At the cup of her breasts I drew wine.
At the mound of her legs I drew figs.
She sang for my thirst, mysterious songs of God that would have laid an army down.
It was as if a morning-glory had bloomed in her throat and all that blue and small pollen ate into my heart violent and religious.


by Anne Sexton | |

Knee Song

 Being kissed on the back 
of the knee is a moth 
at the windowscreen and 
yes my darling a dot 
on the fathometer is 
tinkerbelle with her cough 
and twice I will give up my 
honor and stars will stick 
like tacks in the night 
yes oh yes yes yes two 
little snails at the back 
of the knee building bon- 
fires something like eye- 
lashes something two zippos 
striking yes yes yes small 
and me maker.


by Anne Sexton | |

Hornet

 A red-hot needle
hangs out of him, he steers by it
as if it were a rudder, he
would get in the house any way he could
and then he would bounce from window
to ceiling, buzzing and looking for you.
Do not sleep for he is there wrapped in the curtain.
Do not sleep for he is there under the shelf.
Do not sleep for he wants to sew up your skin, he want to leap into your body like a hammer with a nail, do not sleep he wants to get into your nose and make a transplant, he wants do not sleep he wants to bury your fur and make a nest of knives, he wants to slide under your fingernail and push in a splinter, do not sleep he wants to climb out of the toilet when you sit on it and make a home in the embarrassed hair do not sleep he wants you to walk into him as into a dark fire.

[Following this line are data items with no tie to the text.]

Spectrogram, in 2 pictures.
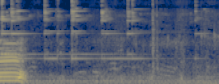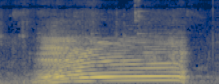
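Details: Farmed Simmental and Limousin cattle kept under a profit-sharing arrangement; a single long, deep moo of about two seconds, rising at first then held steady, follows several bright metallic clinks and chimes.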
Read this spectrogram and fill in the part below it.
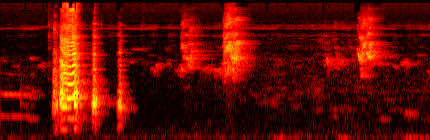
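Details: Hen cackling after laying: one loud harsh burst of three quick clucks, then quieter high chirps from other birds and low thumping noises.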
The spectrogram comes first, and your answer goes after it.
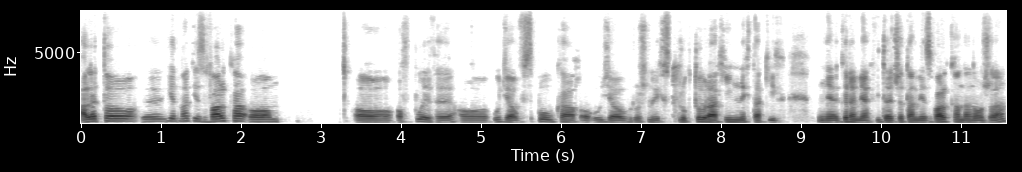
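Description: Delivered at a fairly slow pace, a man's medium-pitched voice keeps fairly even intonation but shows big swings in loudness. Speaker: former member of parliament and entrepreneur. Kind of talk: political interview. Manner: hesitant, with repetitions.

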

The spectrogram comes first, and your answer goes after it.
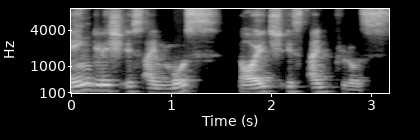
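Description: A man speaks at a very slow pace. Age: 40s. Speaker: cultural institute director, interviewer. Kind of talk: interview. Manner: formal.

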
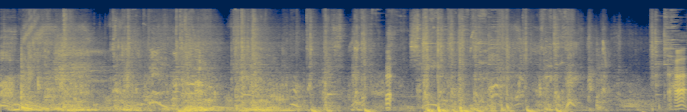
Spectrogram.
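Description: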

by Anne Sexton | |

The Fury Of Abandonment

 Someone lives in a cave
eating his toes,
I know that much.
Someone little lives under a bush pressing an empty Coca-Cola can against his starving bloated stomac, I know that much.
A monkey had his hands cut off for a medical experiment and his claws wept.
I know tht much.
I know that it is all a matter of hands.
Out of the mournful sweetness of touching comes love like breakfast.
Out of the many houses come the hands before the abandonment of the city, out of hte bars and shops, a thin file of ants.
I've been abandoned out here under the dry stars with no shoes, no belt and I've called Rescue Inc.
- that old-fashioned hot line - no voice.
Left to my own lips, touch them, my own nostrils, shoulders, breasts, navel, stomach, mound,kneebone, ankle, touch them.
It makes me laugh to see a woman in this condition.
It makes me laugh for America and New York city when your hands are cut off and no one answers the phone.


by Anne Sexton | |

The Fury Of Sunsets

 Something 
cold is in the air, 
an aura of ice 
and phlegm.
All day I've built a lifetime and now the sun sinks to undo it.
The horizon bleeds and sucks its thumb.
The little red thumb goes out of sight.
And I wonder about this lifetime with myself, this dream I'm living.
I could eat the sky like an apple but I'd rather ask the first star: why am I here? why do I live in this house? who's responsible? eh?


by Anne Sexton | |

The Death King

 I hired a carpenter
to build my coffin
and last night I lay in it,
braced by a pillow,
sniffing the wood,
letting the old king
breathe on me,
thinking of my poor murdered body,
murdered by time,
waiting to turn stiff as a field marshal,
letting the silence dishonor me,
remembering that I'll never cough again.
Death will be the end of fear and the fear of dying, fear like a dog stuffed in my mouth, feal like dung stuffed up my nose, fear where water turns into steel, fear as my breast flies into the Disposall, fear as flies tremble in my ear, fear as the sun ignites in my lap, fear as night can't be shut off, and the dawn, my habitual dawn, is locked up forever.
Fear and a coffin to lie in like a dead potato.
Even then I will dance in my dire clothes, a crematory flight, blinding my hair and my fingers, wounding God with his blue face, his tyranny, his absolute kingdom, with my aphrodisiac.